Following a thorough review of corporate filings, Spier says he then starts to look over "less objective corporate documents, such as earnings announcements, press releases and transcripts of conference calls."
5. Avoid discussing your investment ideas with biased people
Spier says bouncing your investment ideas off of others is important, but your need to be careful who you choose to share with. He suggests you: "Pool your knowledge with other investors, but stick with those people who can keep their ego in check."
6. Do not buy or sell stocks during market hours
Another one of Spier's investing rules (inspired and shared by Mohnish Pabrai) is to not trade stocks during regular market hours.

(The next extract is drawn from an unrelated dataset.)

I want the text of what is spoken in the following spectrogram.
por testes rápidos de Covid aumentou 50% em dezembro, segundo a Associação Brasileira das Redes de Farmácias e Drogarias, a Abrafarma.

He says the best plan (under most circumstances) is to call up your broker the day before you want to buy or sell stock and request to trade the stock at the average price for the upcoming day.
7. Do not sell after a big drop
Spier rightly points out that selling a stock that has taken a big hit is "emotionally fraught". He says he follows a rule to deal with the psychological forces aroused in these situations that Pabrai pioneered: If he buys a stock and it goes down big, he will not sell it for at least two years. Spier argues that this "rule acts as a circuit breaker, a way to slow me down and improve my odds of making rational decisions."
8. Avoid talking about your current investments
Experience is the best teacher, and Spier said he's learned it is "a bad idea to speak publicly about stocks that I own. Once we’ve made a public statement, it’s psychologically difficult to back away from what we’ve said—even if we’ve come to regret that opinion."
9. Develop your own investing checklist
Guy Spier says that that most investors need a written checklist to stop them from making the same mistakes. In fact, he spends an entire chapter in his book developing the idea of a personal investing checklist.
A list of all the investing mistakes that you have made in the past is a good starting place. Afterwards, every time you consider buying or selling a stock, carefully review your list to be sure you are not going to make the same mistake again.
Spier describes his version of an investing checklist: "A checklist is not a shopping list of the desirable attributes that we’re looking for in a business. It’s a list of predictable errors. My checklist includes items like: Is a top executive going through a tough time personally that might cloud his or her judgment? Is there a key part of the company’s value chain that is vulnerable? Is the stock cheap, not just based on what I think will happen in the future, but on where it is trading today?"